– It depends. When I’m writing teenager books that are set in the world of today, I do a little bit of research, but not too much. Usually, I identify something that teenagers are struggling with and begin to think about my characters. When I can hear the voices of the characters, I do a very rough draft with scenes and dialogues. After a couple hundred pages, it’s all a terrible, terrible mess. But it gives me something that I can work on and from there I start to figure out the plot.

– My historical fiction is very different. I will spend a couple of years researching the time, place and historical events that my characters will experience. Then I figure out who my characters are and how these historical events affect their lives, and after that I write a detailed plot outline.

The yearning for love and belonging is a recurring theme in your books. How come?

– I think that every child and every teenager feels that in their hearts, that it’s a human need. If you’re writing about kids or teenagers, and you want to reflect real experience, you have to write about the need and hunger for love and belonging.

Your YA novels are all narrated in the first person. Why did you choose this narrative style?

– There’s an immediacy, a certain power, in a first-person narrative, and as a teenager I think it’s much easier to understand another person’s experiences if the story is told from that person’s perspective.

You also write historical fiction. Where does your interest in history come from?

– I think it’s because my father was such a good storyteller.
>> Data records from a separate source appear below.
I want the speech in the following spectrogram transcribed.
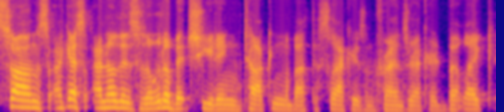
songs, I guess I know this is a little bit cheating talking about the Slackers and Friends record, but like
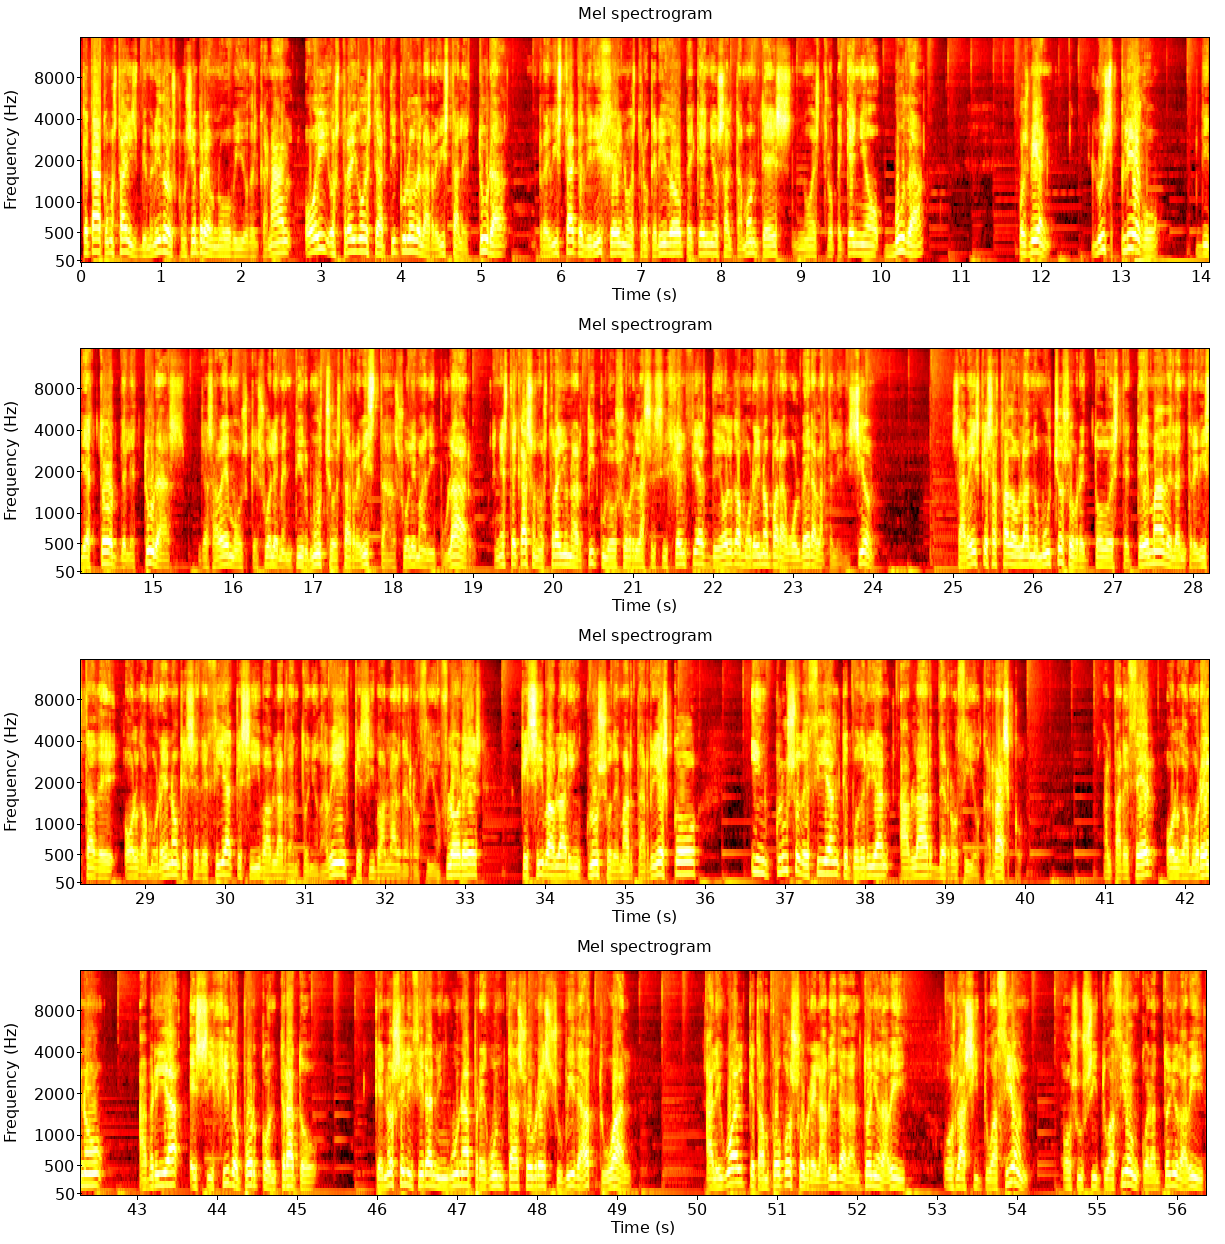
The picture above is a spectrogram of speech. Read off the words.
¿Qué tal? ¿Cómo estáis? Bienvenidos, como siempre, a un nuevo vídeo del canal. Hoy os traigo este artículo de la revista Lectura, revista que dirige nuestro querido pequeño Saltamontes, nuestro pequeño Buda. Pues bien, Luis Pliego, director de lecturas, ya sabemos que suele mentir mucho esta revista, suele manipular. En este caso nos trae un artículo sobre las exigencias de Olga Moreno para volver a la televisión. Sabéis que se ha estado hablando mucho sobre todo este tema de la entrevista de Olga Moreno, que se decía que se iba a hablar de Antonio David, que se iba a hablar de Rocío Flores, que se iba a hablar incluso de Marta Riesco, incluso decían que podrían hablar de Rocío Carrasco. Al parecer, Olga Moreno habría exigido por contrato que no se le hiciera ninguna pregunta sobre su vida actual, al igual que tampoco sobre la vida de Antonio David o la situación o su situación con Antonio David,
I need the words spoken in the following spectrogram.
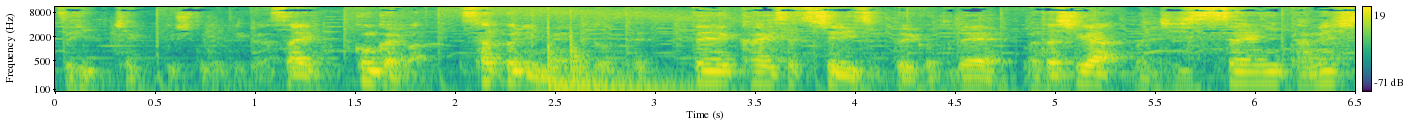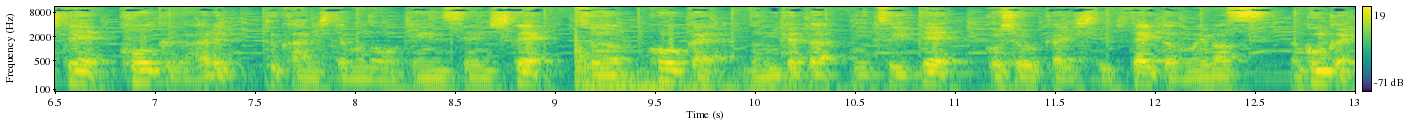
ぜひチェックしてみてください。今回は、サプリメント徹底解説シリーズということで、私が実際に試して効果があると感じたものを厳選して、その効果や飲み方についてご紹介していきたいと思います。今回、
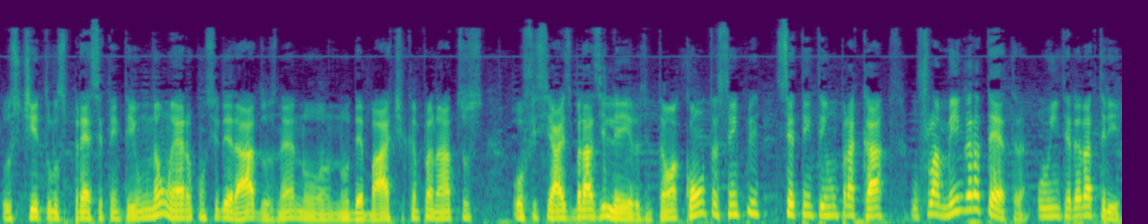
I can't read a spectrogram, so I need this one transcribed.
os títulos pré-71 não eram considerados né, no, no debate campeonatos oficiais brasileiros. Então a conta sempre 71 para cá. O Flamengo era tetra, o Inter era tri.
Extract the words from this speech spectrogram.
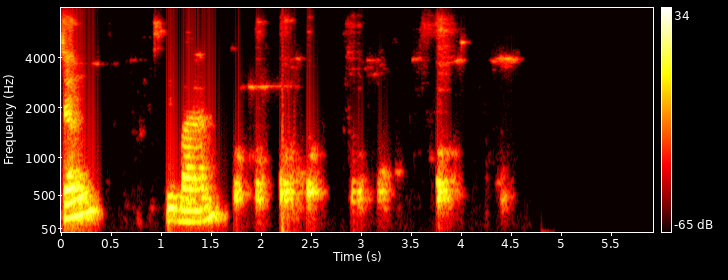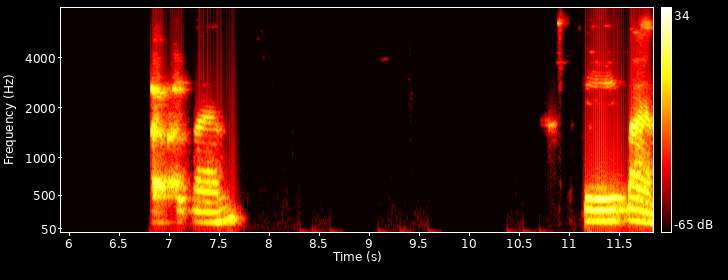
chân đi bán đi bán cái bàn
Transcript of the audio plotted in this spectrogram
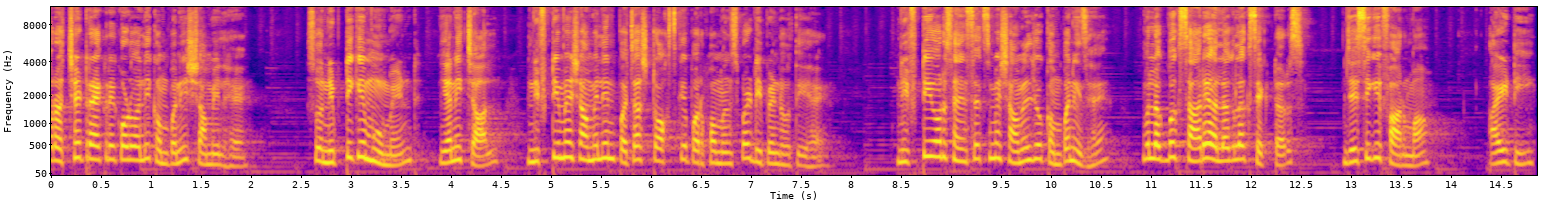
और अच्छे ट्रैक रिकॉर्ड वाली कंपनीज़ शामिल है। सो निफ्टी की मूवमेंट यानी चाल निफ्टी में शामिल इन 50 स्टॉक्स के परफॉर्मेंस पर डिपेंड होती है। निफ्टी और सेंसेक्स में शामिल जो कंपनीज़ हैं वो लगभग सारे अलग अलग सेक्टर्स जैसे कि pharma IT,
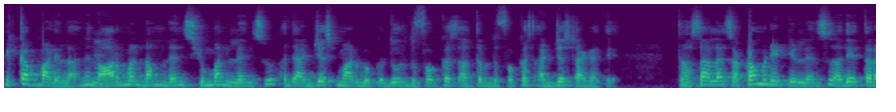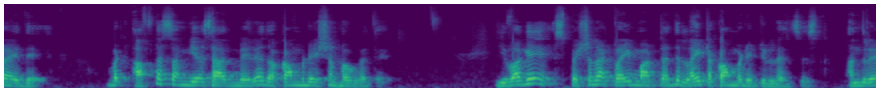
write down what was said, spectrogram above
ಪಿಕಪ್ ಮಾಡಿಲ್ಲ. ಅಂದರೆ. ನಾರ್ಮಲ್ ನಮ್ಮ ಲೆನ್ಸ್ ಹ್ಯೂಮನ್ ಲೆನ್ಸು ಅದೇ ಅಡ್ಜಸ್ಟ್ ಮಾಡಬೇಕು. ದೂರದ್ದು ಫೋಕಸ್ ಹತ್ರದ್ದು ಫೋಕಸ್ ಅಡ್ಜಸ್ಟ್ ಆಗತ್ತೆ. ಹೊಸ ಲೆನ್ಸ್ ಅಕಾಮಡೇಟಿವ್ ಲೆನ್ಸ್ ಅದೇ ಥರ ಇದೆ. ಬಟ್ ಆಫ್ಟರ್ ಸಮ್ ಇಯರ್ಸ್ ಆದಮೇಲೆ ಅದು ಅಕಾಮಡೇಷನ್ ಹೋಗುತ್ತೆ. ಇವಾಗೇ ಸ್ಪೆಷಲಾಗಿ ಟ್ರೈ ಮಾಡ್ತಾ ಇದ್ದೆ ಲೈಟ್ ಅಕಾಮಡೇಟಿವ್ ಲೆನ್ಸಸ್ ಅಂದರೆ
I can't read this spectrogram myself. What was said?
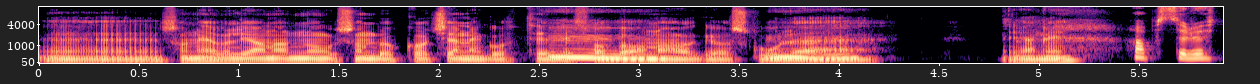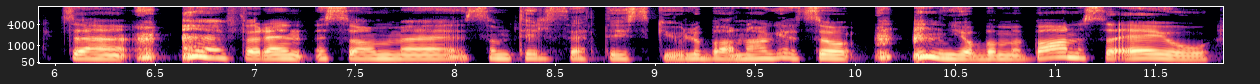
Eh, sånn er vel gjerne noe som dere kjenner godt til fra mm. barnehage og skole. Mm. Jenny? Absolutt. For en som, eh, som tilsetter i skole og barnehage, så jobber med barn, så er jo eh,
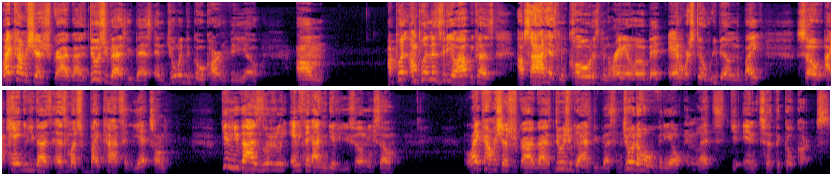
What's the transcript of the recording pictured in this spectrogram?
like, comment, share, subscribe, guys. Do what you guys do best. Enjoy the go karting video. Um, I put I'm putting this video out because outside has been cold. It's been raining a little bit, and we're still rebuilding the bike. So I can't give you guys as much bike content yet. So I'm giving you guys literally anything I can give you. You feel me? So like, comment, share, subscribe, guys. Do what you guys do best. Enjoy the whole video, and let's get into the go karts.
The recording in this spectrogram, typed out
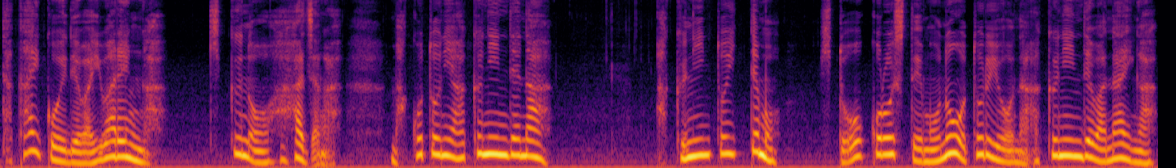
高い声では言われんが菊の母じゃがまことに悪人でな。悪人といっても人を殺して物を取るような悪人ではないが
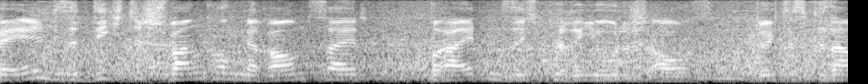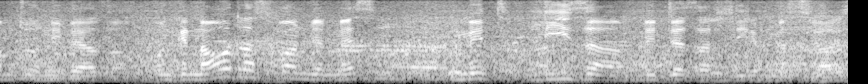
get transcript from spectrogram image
Wellen, diese dichte Schwankungen der Raumzeit breiten sich periodisch aus durch das gesamte Universum. Und genau das wollen wir messen mit LISA, mit der Satellitenmission.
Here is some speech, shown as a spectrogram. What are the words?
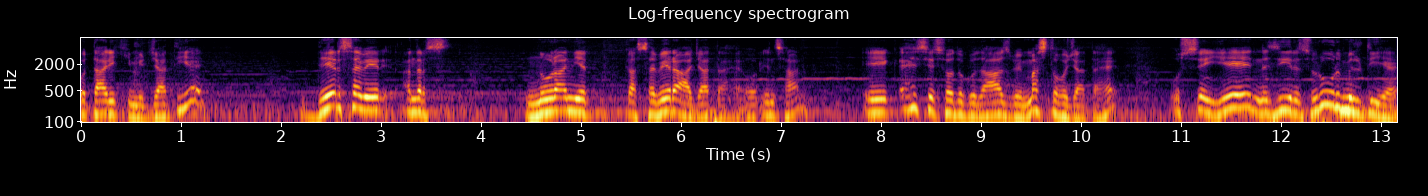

Parts of his family were Irish and hearing his family stories, and understanding how they tied into American history, was really interesting to me. I also love gossip, I’m a very nosy person, so finding out about what was going on in people’s lives back in the day is a lot of fun. And I think storytelling is a much more effective way of telling history than making children memorize dates of battles.

Seeds of America Trilogy: Chains, Forge, Ashes (Atheneum, 2008-2016).

What do you do if you get writer’s block?

– Writer’s block is always a sign that I need to exercise. That it’s time to go for a walk or a run, or to ride my bike. If I move my body, my mind starts to flow again!

Why is literature for children and young people important?

– Because children are more important than adults! I believe that every generation tries to make it better for the generation that follows and to prepare our children for the world that they will inherit. Giving them the best stories is a way of doing that.

What do you like to read yourself?

– I read a lot of Scandinavian noir mysteries. Especially by Danish authors, since I love Denmark and miss living there. The murders are scary of course, but a good author creates characters that you want to be friends with, and the books give you a little glimpse into what it’s like to live in a certain place. It’s a great way to travel in your imagination, and much cheaper – especially if you borrow the books from the library!

Lastly, do you have a favorite Astrid Lindgren character?

– Pippi. Why? Because I want to be Pippi when I grow up!